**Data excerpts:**

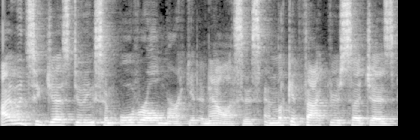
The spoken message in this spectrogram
I would suggest doing some overall market analysis and look at factors such as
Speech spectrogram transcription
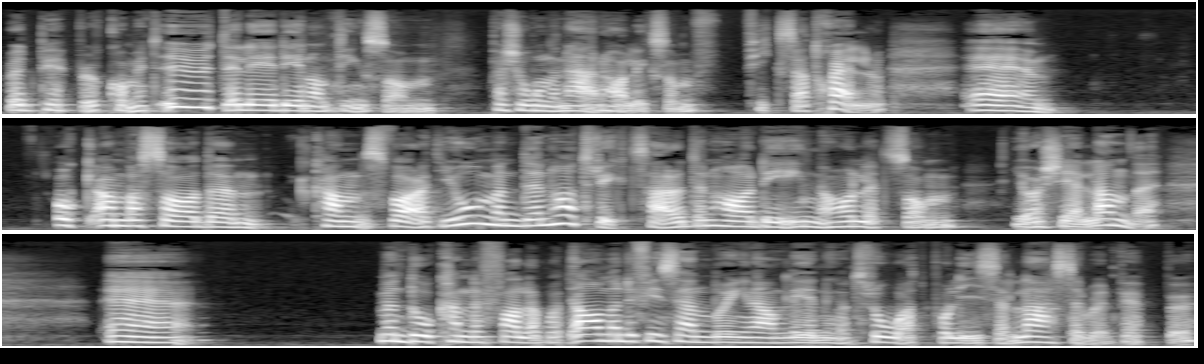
Red Pepper kommit ut eller är det någonting som personen här har liksom fixat själv. Eh, och ambassaden kan svara att jo men den har tryckts här och den har det innehållet som görs gällande. Eh, men då kan det falla på att ja men det finns ändå ingen anledning att tro att polisen läser Red Pepper.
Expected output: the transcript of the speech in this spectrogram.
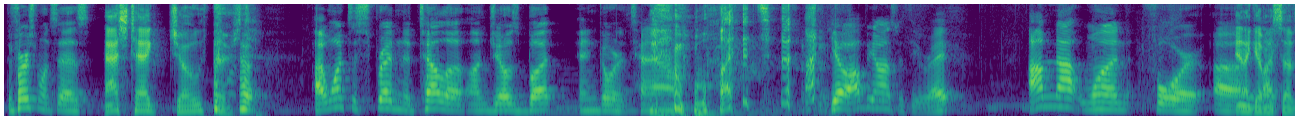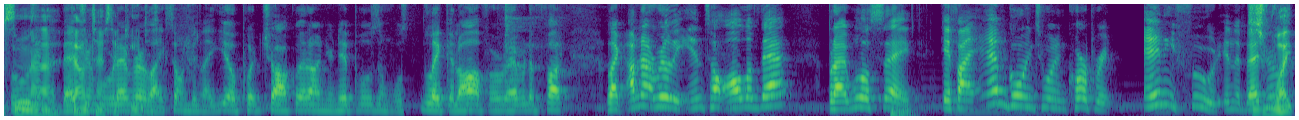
The first one says, Hashtag Joe Thirst. I want to spread Nutella on Joe's butt and go to town. what? Yo, I'll be honest with you, right? I'm not one for uh, And I got like, myself some, uh, Valentine's or whatever. Like someone being like, "Yo, put chocolate on your nipples and we'll lick it off" or whatever the fuck. Like I'm not really into all of that, but I will say, if I am going to incorporate any food in the Just bedroom, wipe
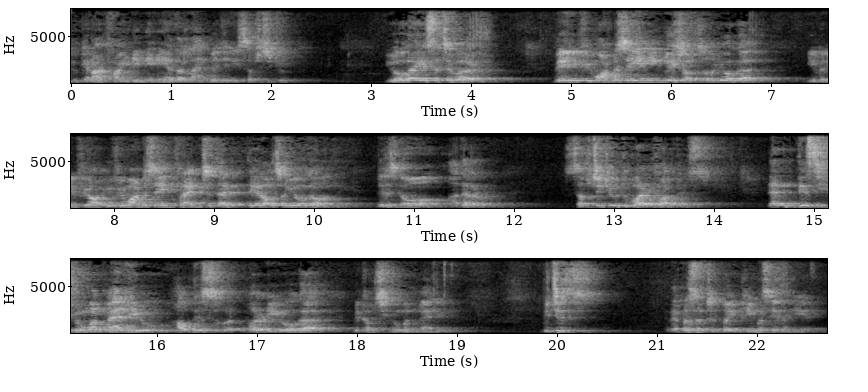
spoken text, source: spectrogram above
you cannot find in any other language any substitute. Yoga is such a word where if you want to say in English also yoga, even if you if you want to say in French, there, there also yoga only. There is no other substitute word for this. Then this human value, how this word yoga becomes human value, which is represented by Bhimasena here.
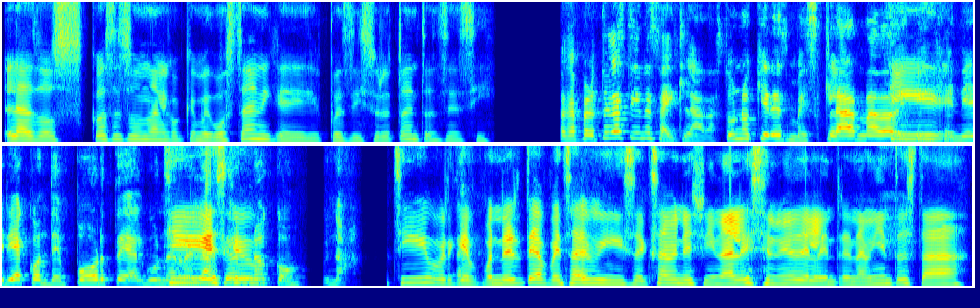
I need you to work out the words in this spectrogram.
las dos cosas son algo que me gustan y que pues disfruto, entonces sí. O sea, pero tú las tienes aisladas. Tú no quieres mezclar nada de ingeniería con deporte, alguna Sí, es relación, que- ¿no? Con, no. Sí, porque ponerte a pensar en mis exámenes finales en medio del entrenamiento está,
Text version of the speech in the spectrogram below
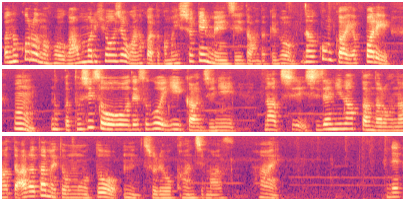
あの頃の方があんまり表情がなかったかも一生懸命演じてたんだけどだから今回やっぱりうんなんか年相応ですごいいい感じになし自然になったんだろうなって改めて思うと、うん、それを感じます。はいで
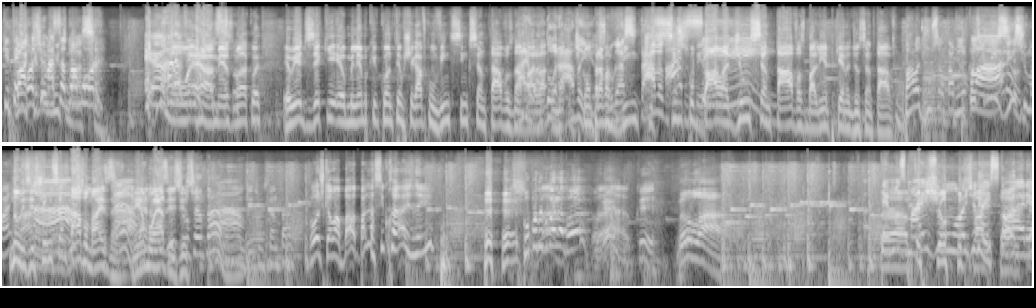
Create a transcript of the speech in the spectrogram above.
Que tem gosto de é massa do amor. É, não, é a mesma coisa. Eu ia dizer que eu me lembro que quanto tempo chegava com 25 centavos na Ah, eu bala. adorava a gente isso, comprava eu com 25 isso. balas de um centavo, as balinhas pequenas de um centavo. Bala de um centavo. Uma coisa Claro. que não existe mais. Não existe um Ah. centavo mais, né? É, Nem a não moeda existe um existe. centavo. Não. Não existe um centavo. Hoje que é uma bala, paga 5 reais aí. Culpa do governador. Ah, ok. Vamos lá. Temos Ah, mais fechou um hoje na história.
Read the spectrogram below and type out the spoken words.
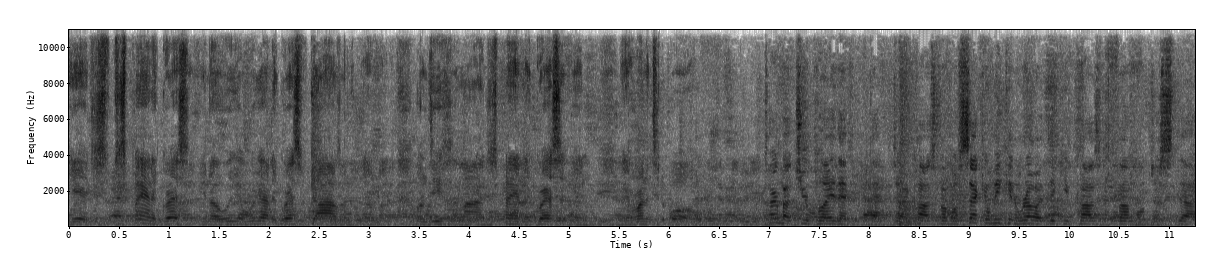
Yeah, just just playing aggressive. You know, we got, we got aggressive guys on, on, the- on defensive line, just playing aggressive and, and running to the ball. Talk about your play that, that uh, caused fumble. Second week in a row, I think you caused a fumble. Just uh,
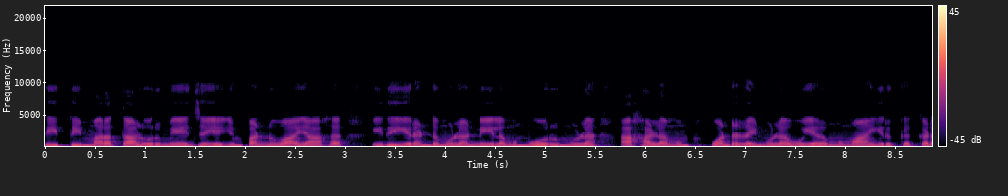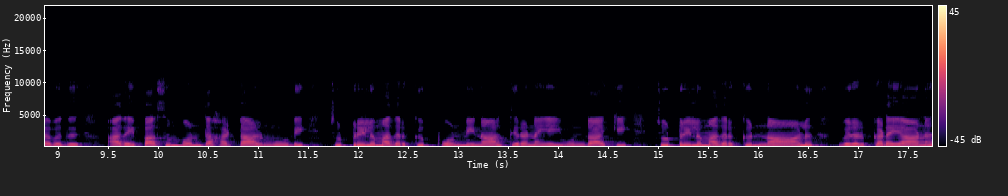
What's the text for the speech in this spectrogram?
சீத்தி மரத்தால் ஒரு மேஜையையும் பண்ணுவாயாக. இது இரண்டு முழ நீளமும் ஒரு முழ அகலமும் ஒன்றரை முழ கடவது அதை பசும்பொன் தகட்டால் மூடி சுற்றிலும் அதற்கு பொன்னினால் திறனையை உண்டாக்கி சுற்றிலும் அதற்கு நாலு விரற்கடையான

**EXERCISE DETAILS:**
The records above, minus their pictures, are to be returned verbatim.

**ANSWER SECTION:**
The spoken message in this spectrogram
I would suggest doing some overall market analysis and look at factors such as
Speech spectrogram transcription
Red Pepper kommit ut eller är det någonting som personen här har liksom fixat själv. Eh, och ambassaden kan svara att jo men den har tryckts här och den har det innehållet som görs gällande. Eh, men då kan det falla på att ja men det finns ändå ingen anledning att tro att polisen läser Red Pepper.
Expected output: the transcript of the speech in this spectrogram.
The first one says, Hashtag Joe Thirst. I want to spread Nutella on Joe's butt and go to town. what? Yo, I'll be honest with you, right? I'm not one for uh, And I got like, myself some, uh, Valentine's or whatever. Like someone being like, "Yo, put chocolate on your nipples and we'll lick it off" or whatever the fuck. Like I'm not really into all of that, but I will say, if I am going to incorporate any food in the Just bedroom, wipe
spoken text, source: spectrogram above
you cannot find in any other language any substitute. Yoga is such a word where if you want to say in English also yoga, even if you if you want to say in French, there, there also yoga only. There is no other substitute word for this. Then this human value, how this word yoga becomes human value, which is represented by Bhimasena here.
I need you to work out the words in this spectrogram.
las dos cosas son algo que me gustan y que pues disfruto, entonces sí. O sea, pero tú las tienes aisladas. Tú no quieres mezclar nada de ingeniería con deporte, alguna Sí, es relación, que- ¿no? Con, no. Sí, porque ponerte a pensar en mis exámenes finales en medio del entrenamiento está,
Text version of the speech in the spectrogram below
あの頃の方があんまり表情がなかったかも一生懸命演じてたんだけどだから今回やっぱりうんなんか年相応ですごいいい感じになし自然になったんだろうなって改めて思うと、うん、それを感じます。はいで
Create a transcript of the speech in the spectrogram above.
Que tem gosto de é massa do amor. É, não, é a mesma coisa. Eu ia dizer que eu me lembro que quanto tempo chegava com 25 centavos na Ah, eu bala. adorava a gente isso, comprava eu com 25 isso. balas de um centavo, as balinhas pequenas de um centavo. Bala de um centavo. Uma coisa Claro. que não existe mais. Não existe um Ah. centavo mais, né? É, Nem a não moeda existe um existe. centavo. Não. Não existe um centavo. Hoje que é uma bala, paga 5 reais aí. Culpa do governador. Ah, ok. Vamos lá. Temos Ah, mais fechou um hoje na história.
Read the spectrogram below and type out the spoken words.
Yeah, just just playing aggressive. You know, we got, we got aggressive guys on, on, the- on defensive line, just playing aggressive and, and running to the ball. Talk about your play that, that uh, caused fumble. Second week in a row, I think you caused a fumble. Just uh,
What's the text for the speech in this spectrogram?
சீத்தி மரத்தால் ஒரு மேஜையையும் பண்ணுவாயாக. இது இரண்டு முழ நீளமும் ஒரு முழ அகலமும் ஒன்றரை முழ கடவது அதை பசும்பொன் தகட்டால் மூடி சுற்றிலும் அதற்கு பொன்னினால் திறனையை உண்டாக்கி சுற்றிலும் அதற்கு நாலு விரற்கடையான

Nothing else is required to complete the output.